Conflict between roles may be difficult to resolve, but at times of crises a hierarchy of roles often emerges which dictates how a person will behave.
So, we have looked at four main components of group structure which affect both how the group functions and the various types of relationships that exist and develop between the members of a group. If we also include communication structure, we can see five main components as shown in Figure 2. For a group to operate effectively in terms of achieving the task set and to the satisfaction of the individual group members, all these components come together to operate in a complex way and determine the unique structure of a group.
Figure 2. Five components of group structure which affect performance, stability and effectiveness of a group
Group development is typically characterized by forming, storming, norming, performing and adjourning. These stages may be returned to by an established group when circumstances change. A new person who joins a group will be socialized into the goals, rules and norms of the group. The roles of group members may change to accommodate the new member of the group. Often new members go through initiation rites before being accepted by the group.
Group size is an important and often neglected variable. Groups of between three and eight are usually faster at completing tasks than larger groups. In small groups, individuals may be more self-conscious. In very large groups, crowds or nations, deindividuation may occur; this is where individuals feel anonymous and are more likely to conform to group norms.
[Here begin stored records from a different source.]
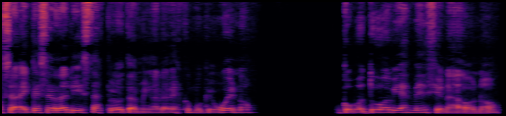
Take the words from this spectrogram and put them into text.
o sea, hay que ser realistas, pero también a la vez como que, bueno, como tú habías mencionado, ¿no?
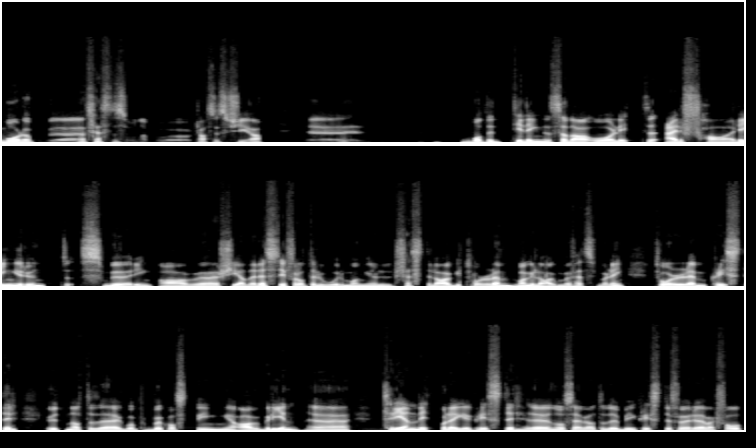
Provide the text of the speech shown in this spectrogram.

Think of situations when the roles in the group are necessary, when they are not necessary, and when they are not wanted at all?
Think of how you can avoid creating mini-groups within a whole group? Hint: https://www.youtube.com/watch?v=bKr65CHP_Ac
From your point of view, describe how you can apply this basic Group Psychology knowledge to your work with ensemble?
How can you, as director, gently guide and lead your actors through the stages of group development? Is it possible?
Make research on the topic of group dynamic, and write an essay 350 - 700 words
Send your reflections to the institute.
Necessary to read:
The Social Psychology of Behaviour in Small Groups. Donald C. Pennington
General Knowledge (optional): Introducing Psychology Brain, Person, Group Stephen M. Kosslyn Robin S. Rosenberg page 133-136; 150-153; 162-165; 438-440
Good to Know:
Deadline: 23 April